A Williamson office building that had housed a pill mill has been turned over to the West Virginia State Police, along with $340,000 forfeited by one of its operators, U.S. Attorney Booth Goodwin says.
Goodwin, joined by U.S. Marshal John Foster, Federal Bureau of Investigation Senior Supervisory Resident Agent in Charge Chris Courtright and other members of law enforcement presented State Police Superintendent Col. C.R. "Jay" Smithers with a check for $341,937.61 in front of the former Mountain Medical Care Clinic, shutdown in 2010 following an extensive federal investigation that ended with several criminal convictions.
"This pill mill did enormous harm across a wide swath of Mingo County and beyond," Goodwin said. "Now we've put its operators in prison and hit them in the pocketbook, to the tune of more than $1.5 million."
Goodwin said he made a commitment several years ago to go after pill dealers and the proceeds generated from their illegal activities.
"Today's announcement is a result of that commitment," he said. "Every time we put a pill mill out of business, it's a big step toward getting this district's biggest crime problem under control."
Goodwin said a final order of forfeiture was entered in federal court in Charleston Oct. 23 in the civil forfeiture case against Myra Miller, which concluded all forfeiture cases linked to Mountain Medical.

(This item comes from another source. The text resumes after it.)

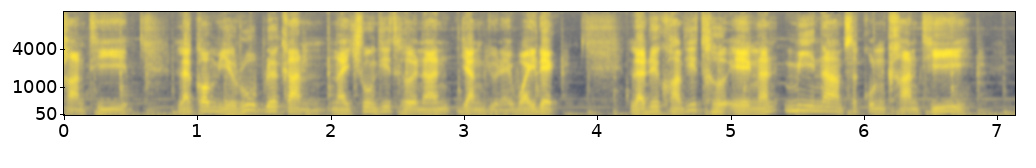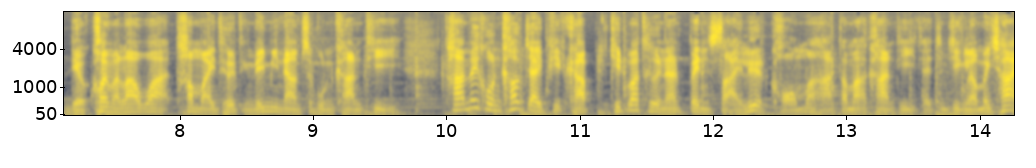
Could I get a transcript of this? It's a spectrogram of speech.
คานที และก็มีรูปด้วยกันในช่วงที่เธอนั้นยังอยู่ในวัยเด็ก และด้วยความที่เธอเองนั้นมีนามสกุลคานที เดี๋ยวค่อยมาเล่าว่าทำไมเธอถึงได้มีนามสกุลคานทีทำให้คนเข้าใจผิดครับ คิดว่าเธอนั้นเป็นสายเลือดของมหาตมะคานทีแต่จริง ๆ แล้วไม่ใช่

Miller, a former office manager at Mountain Medical, agreed to forfeit her interest in the clinic's two commercial buildings valued at approximately $610,000, along with $475,823.75 in cash seized from her residence.
Miller, 50, of South Williamson, Ky., previously pleaded guilty in March 2013 to misusing a Drug Enforcement Administration registration number that belonged to her former boss, Mingo County doctor William F. Ryckman.
Miller, who distributed prescriptions for powerful narcotics in exchange for cash from individuals at Mountain Medical, was sentenced in September 2013 to six months in federal prison.
Ryckman, 66, was previously convicted in March 2012 for his role in the conspiracy and sentenced to six months in prison followed by one year of supervised release for conspiracy to misuse his DEA registration number. Goodwin said he caused numerous controlled substances to be prescribed using his DEA registration number to individuals he had not seen or evaluated.
A total of $413,050.89 from a Mountain Medical bank account listed in Ryckman's name has been seized and forfeited by federal authorities.
Records indicate between 2003 and early 2010, Shafer wrote more than 118,000 prescriptions for controlled substances. Though she was a solo practitioner, Shafer, by herself, wrote more prescriptions for controlled substances than several West Virginia hospitals did during that period.
A total of $1,586,903.72 in assets held by former employees, clinic bank accounts and related commercial property tied to the former Williamson clinic have been forfeited to the government, Goodwin said.
The U.S. Attorney's Office is responsible for enforcing and collecting civil and criminal debts owed to the U.S. and criminal debts owed to federal crime victims. Forfeited assets are deposited into the Department of Justice Assets Forfeiture Fund and Department of Treasury Forfeiture Fund and are used to restore funds to crime victims and for a variety of law enforcement purposes.